So I'm optimistic. There's so much great children's literature out there, and there are a whole host of promising new Asian writers, so hopefully, families will begin to see the value of reading. I honestly can't imagine my life and my home without books. They have enriched my life so much, and they are so central to everything I do. As an educator, inspiring kids to love reading is a central part of my job. And creating a reading culture in my home is one of the most pleasurable aspects of parenting. Anna Quindlen captured my feelings beautifully when she said, "Books are the plane, and the train, and the road. They are the destination and the journey. They are home."

Tuesday, 1 December 2015

Children's Books 2015 and why we still need fiction

Wanted to share the New York Times Notable Children's Books for 2015. Some good holiday reading!

Also, I recently read this post on EdWeek about how American schools are teaching more non-fiction and less fiction. While I love non-fiction, and I'm all for kids reading a wide range of genres and building their knowledge base, I don't like the idea of sacrificing fiction.

Why do our kids still need fiction?
Because, most importantly, it helps us understand what it means to be human.

Here's what I say in Beyond the Tiger Mom:

Books, stories, and poetry are part of our shared humanity; they help us understand and make sense of the human experience. Across time and place, in a wide range of languages, humans have been telling stories, crafting poems, singing songs, and expressing their deepest feelings and fears through the spoken and written word. While our technologies and lifestyles may have changed unrecognizably over the last millennia, the words of Kabir and Kalidas, Li Bao and Cao Xueqin, Milton and Shakespeare still resonate today – a broken heart then is not unlike a broken heart now; the ache and longing of love one thousand years ago is much the same as the ache and longing of love today.

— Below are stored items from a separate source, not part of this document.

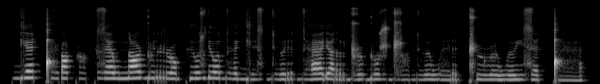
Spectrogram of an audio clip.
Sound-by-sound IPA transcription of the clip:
ɡʲ æ ǃ æ̤ ɽ ɑ k ɑ̤ k z æ w n ɑ ɖ y r ɭ ɔ kʲ o z ɾʲ ɔ dʱ ɛ ɡʲ ɛ̤ z dʱ ø r dʱ æ ɾʲ ɑ r ɖ͡ʐ o ɖ o z ɖ͡ʐ ɑ̤ dʱ ø w ɛ̤ r ǁ y ɭ ø w ø j z ɛ ǃ æ̤

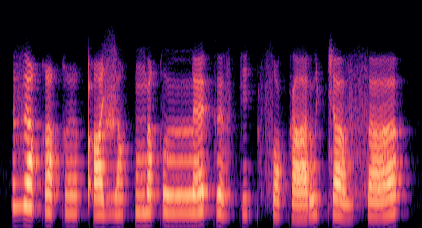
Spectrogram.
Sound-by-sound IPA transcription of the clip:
z ɛ q i q i̤ qʼ a ʑ a̤ q ŋ͡m ɨ q lː ɛ k ɘ z k i k sˤ o k a ɾ u c ɐ v s ɐ

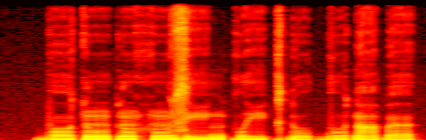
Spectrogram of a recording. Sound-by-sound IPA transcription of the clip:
b oː˧ t ũ˦ | ɾ ũ˧ h ũ˨ z iː˦ ŋ kʷ iː˦ k ɗ u˨ ɡ͡b u˦ ɗ ã˧ ɓ ə˧

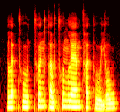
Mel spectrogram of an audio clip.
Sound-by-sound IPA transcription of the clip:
l ɐ˨ t̚ t̪ʰ uː˨ t̚ t̪ʰ ɵ˧ n k ɐ˨˥ w t̪ʰ ʊ˥ ŋ l ɛː˥ m t̪ʰ ɐ˧ t̚ k uː˨˩ j o˧ w

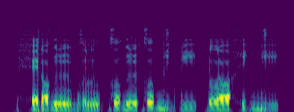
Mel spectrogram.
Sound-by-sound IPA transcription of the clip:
h ɛ˧ ɾ ɔ˧ ɡ ũ˨ ɡ͡b o˨ l u˧ k o˦ ɡ ũ˧ k o˦ b i˧ k͡p i˧ | l ɔ˧ h i˧ ɡ͡b i˨

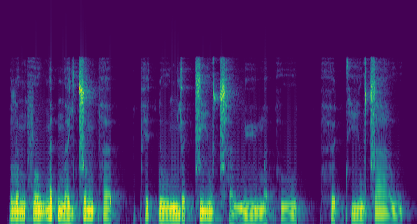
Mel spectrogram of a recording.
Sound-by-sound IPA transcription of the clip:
l ʊ˧ ŋ f o˧ w ŋ ɐ˥ t̚ n̪ ɐ˨ j t͡s ʊ˥ ŋ pʰ ɐ˨ p̚ | pʰ ɪ˨˥ k̚ l uː˨˧ ŋ j ɵ˧ t̚ t͡s iː˥ w t͡sʰ ɐ˨˩ w ŋ yː˨˧ m ɐ˨ p̚ h uː˨˥ p̚ | h ɵ˨˥ t̚ t̪ʰ iː˧ w t͡s aː˨˩ w

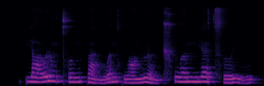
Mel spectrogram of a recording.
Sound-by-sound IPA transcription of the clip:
p j ɑ˧˥ ʊ̯ ɻ ʊ˧ ŋ t̪ʰ ʊ˧˥ ŋ p a˨˩ n w ə˥˩ n k w ɑ˧˥ ŋ ɻ ə˨˩ n ʈ͡ʂʰ w ə˥ n n̪ j ɛ˥˩ t͡sʰ ɹ̩˧˥ i˨˩˦

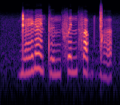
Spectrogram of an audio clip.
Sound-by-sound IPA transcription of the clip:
ɖ ẽ ɽ ɛ̃ t ɯ n f ɛ n f a b ɡ͡ǀ ɐ̃

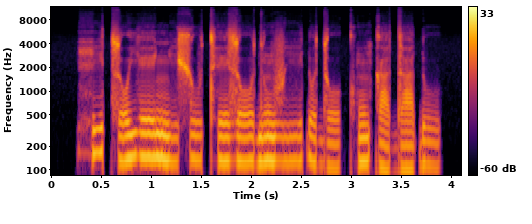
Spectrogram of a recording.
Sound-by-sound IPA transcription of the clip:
h i˦ t͡s o˨˦ j eː˦ ɲ i˨ ʃ u˦ tʰ e˦ z oː˦ d ũ˦ v iː˦ ɗ ʊ˦ d oː˨ kʰ ũ˦ k a˨ d a˨ ɗ u˦˨

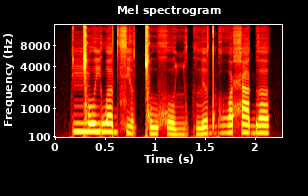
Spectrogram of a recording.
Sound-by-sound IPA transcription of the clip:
ŋ͡ǀ o˦ j w ɐ˦ d sʲ ɔ˨ ǀ u˨ x o˨ ʎ o˨ k lʲ ɔ˦ d ɡʱ ɔ˦ ħ a˦ ɡ ɐ˦

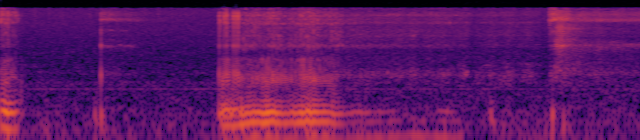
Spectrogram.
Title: Tilly snoring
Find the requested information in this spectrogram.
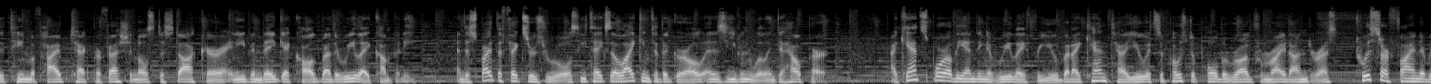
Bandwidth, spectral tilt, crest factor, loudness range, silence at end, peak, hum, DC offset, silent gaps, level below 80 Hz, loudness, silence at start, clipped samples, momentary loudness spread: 16 kHz; -6 dB/octave; 14 dB; 1 LU; 0 s; -4 dBFS; none; under 0.1%; none; -56 dBFS; -18 LUFS; 0 s; under 0.1%; 7 LU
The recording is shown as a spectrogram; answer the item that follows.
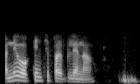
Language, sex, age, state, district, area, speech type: Telugu, male, 30-45, Andhra Pradesh, Chittoor, rural, conversation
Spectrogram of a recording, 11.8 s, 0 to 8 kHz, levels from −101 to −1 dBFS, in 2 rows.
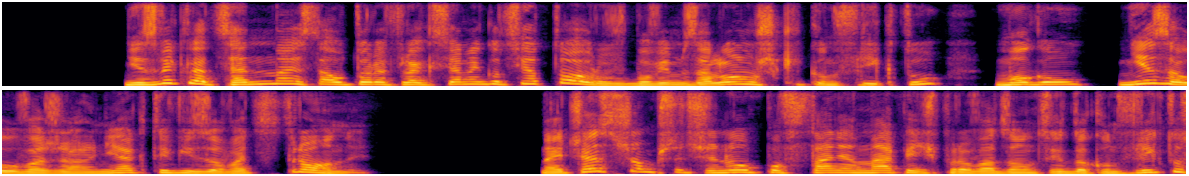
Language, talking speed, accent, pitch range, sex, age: Polish, 95 wpm, native, 140-195 Hz, male, 40-59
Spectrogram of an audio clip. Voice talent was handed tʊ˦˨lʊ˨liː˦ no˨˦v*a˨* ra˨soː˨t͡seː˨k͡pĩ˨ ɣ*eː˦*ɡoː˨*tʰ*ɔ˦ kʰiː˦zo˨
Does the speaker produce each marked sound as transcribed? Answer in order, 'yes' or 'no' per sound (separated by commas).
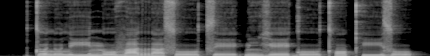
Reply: no, yes, yes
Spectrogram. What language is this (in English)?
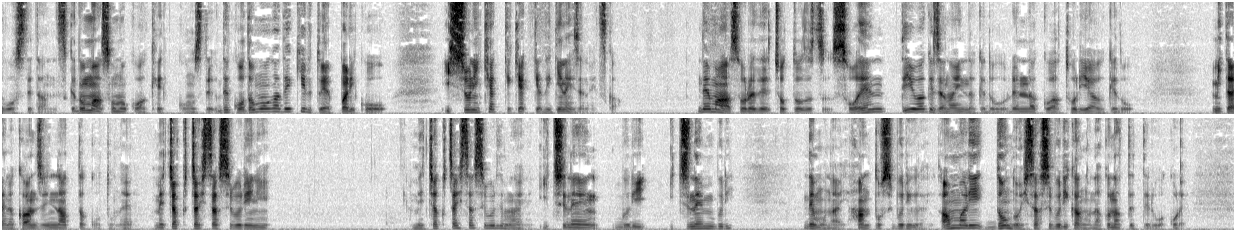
Japanese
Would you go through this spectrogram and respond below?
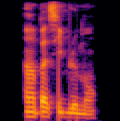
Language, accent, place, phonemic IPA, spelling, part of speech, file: French, France, Lyon, /ɛ̃.pa.si.blə.mɑ̃/, impassiblement, adverb, LL-Q150 (fra)-impassiblement.wav
- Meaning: impassibly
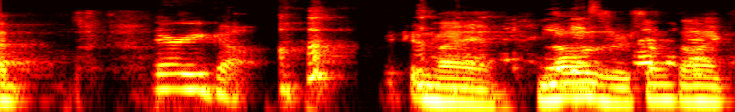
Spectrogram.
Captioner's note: laughs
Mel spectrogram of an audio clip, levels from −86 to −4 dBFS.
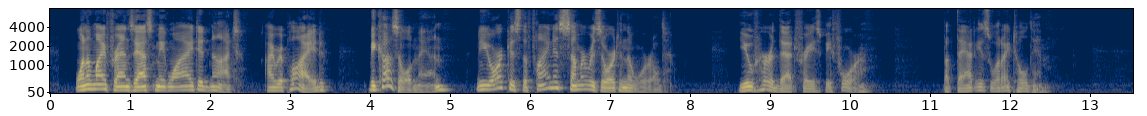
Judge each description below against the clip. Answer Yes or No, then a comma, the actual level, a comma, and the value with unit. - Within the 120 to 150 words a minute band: No, average, 170 wpm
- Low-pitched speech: Yes, low, 120 Hz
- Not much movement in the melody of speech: No, wide, 5.6 semitones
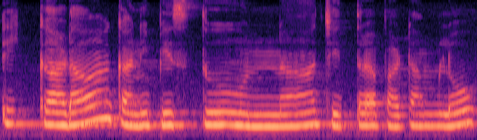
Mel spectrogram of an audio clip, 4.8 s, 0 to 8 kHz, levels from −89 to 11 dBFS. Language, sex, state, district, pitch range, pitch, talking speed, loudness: Telugu, female, Andhra Pradesh, Sri Satya Sai, 215-240 Hz, 230 Hz, 50 wpm, -13 LUFS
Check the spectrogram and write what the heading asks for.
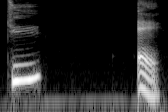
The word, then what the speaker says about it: tu es: And for tu, then you've got this combination of letters, okay, but then basically the sound you will pronounce or you will produce is est, okay.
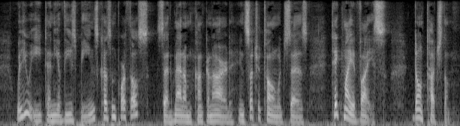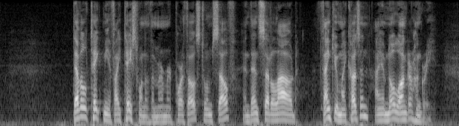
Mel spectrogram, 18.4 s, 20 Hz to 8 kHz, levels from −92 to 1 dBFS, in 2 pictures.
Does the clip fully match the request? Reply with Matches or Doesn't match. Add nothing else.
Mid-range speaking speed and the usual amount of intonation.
Doesn't match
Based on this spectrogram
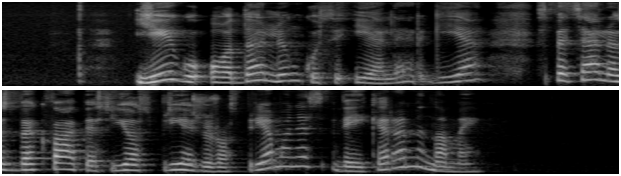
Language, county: Lithuanian, Kaunas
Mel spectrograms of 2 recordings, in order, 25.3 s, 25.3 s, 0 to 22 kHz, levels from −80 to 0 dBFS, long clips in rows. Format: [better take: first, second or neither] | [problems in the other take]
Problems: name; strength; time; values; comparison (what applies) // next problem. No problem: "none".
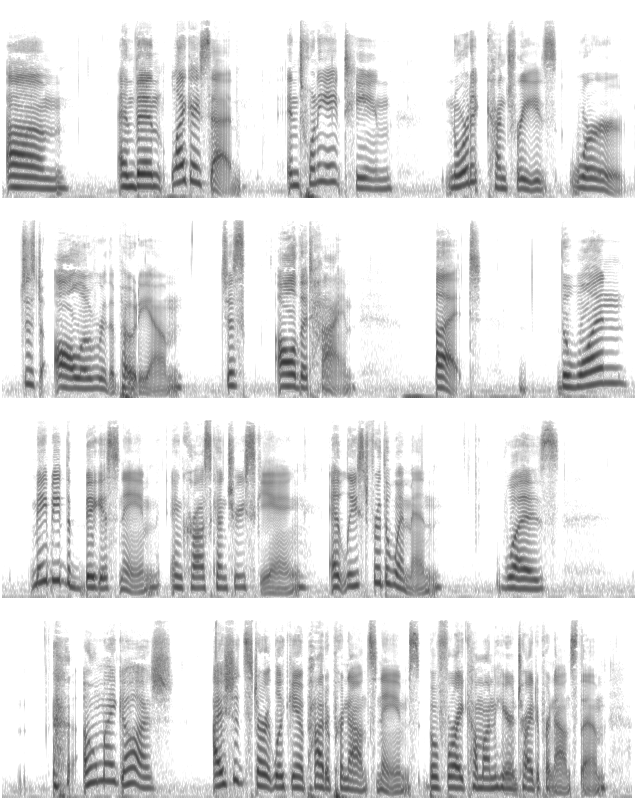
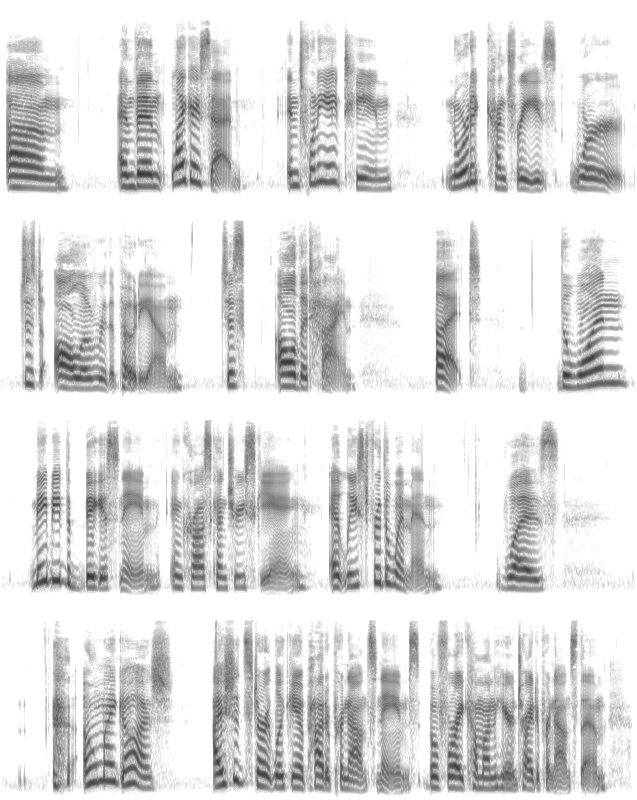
first | thin; somewhat; fading below 300 Hz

I have so many memories of intense and moving reading experiences as a child and a teenager. I remember clearly my induction into the world of readers. One hot summer in Chennai, when I was almost seven years old, the sun filtered through the leaves of the mango tree outside our house and glinted off the pages of my book. I sat with my back against the trunk of the tree, reading each page with studied concentration. I held my breath, my heart pounding in my chest, as I wondered whether or not Joe, Beth and Frannie would ever escape from the clutches of Dame Snap. The children had climbed up the ladder to one of the magical lands at the top of the Faraway tree, and they had, unfortunately, gotten trapped in a terrible land.  Would they find their way out? Every day that summer, I retreated to the shade of the mango tree and read. Every night, I fell asleep dreaming about magical lands and fantastical adventures. By the end of my summer vacation, I had finished reading The Folk of the Faraway Tree, my first chapter book, and I had become a reader.

Now, as a parent and teacher, I feel a sense of deja-vu as I watch my own children and students enter the world of books and stories. When my eight year old son laughs out loud as he reads about the terrible fate of Augustus Gloop, that “big fat nincompoop” in Roald Dahl’s Charlie and the Chocolate Factory, I am reminded of the humor and laughter of childhood reading. When my five year old daughter begs me to read her one more chapter from Charlotte’s Web, I am reminded of the way books draw us into their worlds, allowing us to imagine all kinds of possibilities. And when one of my ninth graders clutches The Kite Runner tightly in his hands and tells me that he has never loved a book so much, I am reminded again of the power of books and words to move us, literally, to tears.

As a parent, there are plenty of reasons to surround your child with books and provide your child with the space and time to read, read, read. When you see your son or daughter curled up in bed with a book, don’t dismiss it as a waste of time. That time is precious. Your child is learning more than you know.